KNOXVILLE, Tenn. (WATE) — Ask any local, they’ll tell you East Tennessee is an old place. There are histories and roots set down here of people whose legacies are enduring in many ways.

While parts of East Tennessee historically belonged to Indigenous tribes such as the Creek, Yuchi and Cherokee, historians and tribal leaders are aiming to promote and interpret that local history in order to honor legacies and grow futures. East Tennessee is also home today to a growing population of Indigenous Maya from Central America who contribute to the local economy while honoring their roots.

Monday marked Indigenous Peoples’ Day, celebrating all people who are indigenous to the Americas, which stretch from North America to Central and South America; land also explored and colonized by Europeans. U.S. President Joe Biden issued the first-ever presidential proclamation of Indigenous Peoples’ Day, which was simultaneously observed on the federal holiday celebrating Columbus Day.

There’s a growing discussion and even tension about modern-day views of the explorer Christopher Columbus (also known in Spain as Cristobal Colón) and how his arrival began centuries of exploration, colonization to the Americas by European nations along with violence, enslavement and disease to native people already living in the Western Hemisphere — and why some governments still celebrate him. President Franklin D. Roosevelt made Columbus Day a federal holiday in 1937.
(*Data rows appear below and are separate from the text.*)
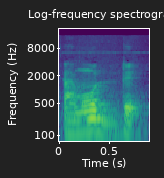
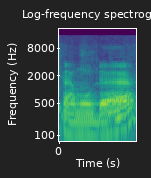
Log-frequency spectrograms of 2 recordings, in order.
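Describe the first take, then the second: First: The word ends on a bouncing d sound. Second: The word ends with a short a vowel. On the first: The reading stops at this word. "Ketika berhenti samud" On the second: The reading continues into the next word. "kalau disambung tadi samuda"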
Amid all the discussion and debate, Indigenous people and their descendants still endure. The Eastern Band of Cherokee Indians, which is based in the region, bought the land known as the Qualla Boundary from the U.S. government and it’s kept in trust by the federal government. Many Cherokee tribe members are descendants of Trail of Tears survivors; while others never marched west and remained in the area. The Eastern Band of Cherokee Indians tribe has more than 14,000 members today.

The Cherokee are not the only Indigenous people residing in the region. There’s a growing population of Indigenous Maya and Latinos in the area, living and working to make their way and contribute.

Luci Diego, an Indigenous Maya Guatemalan-American, has shared before about her experience in East Tennessee and her goals to bridge language divides and create a positive environment for youth. On Indigenous Peoples’ Day, Diego, dressed in her traje tradicional and standing with her young daughter, shared her joy in the U.S. president’s proclamation.

“I think it’s a great way to make aware that Indigenous people are here and we’re still here after thousands of years,” Diego said. “We’re finally being recognized and being able to express our culture.”

Diego, who speaks Alkateco, English and Spanish, works as a youth support specialist at Centro Hispano de East Tennessee and often helps many local Indigenous Maya navigate language barriers and integration. Knox County Schools recently said at the start of Hispanic and Latinx Heritage Month that there were hundreds of students who speak Indigenous Mayan languages. Diego sometimes acts as an interpreter, which became a vital role amid the COVID-19 pandemic in order to share information.

The commemoration of Indigenous Peoples’ Day was something she thought was a positive step.

“It’s important to know that here in the U.S., people are wanting to celebrate Indigenous people,” Diego said.

Indigenous Peoples’ Day falls within Hispanic Heritage Month, which runs from Sept. 15 through Oct. 15. Additional stories including our 2021 Hispanic Heritage Special can be viewed here. Native American Heritage Month is in November.


The Associated Press also contributed to this report (re. Columbus Day).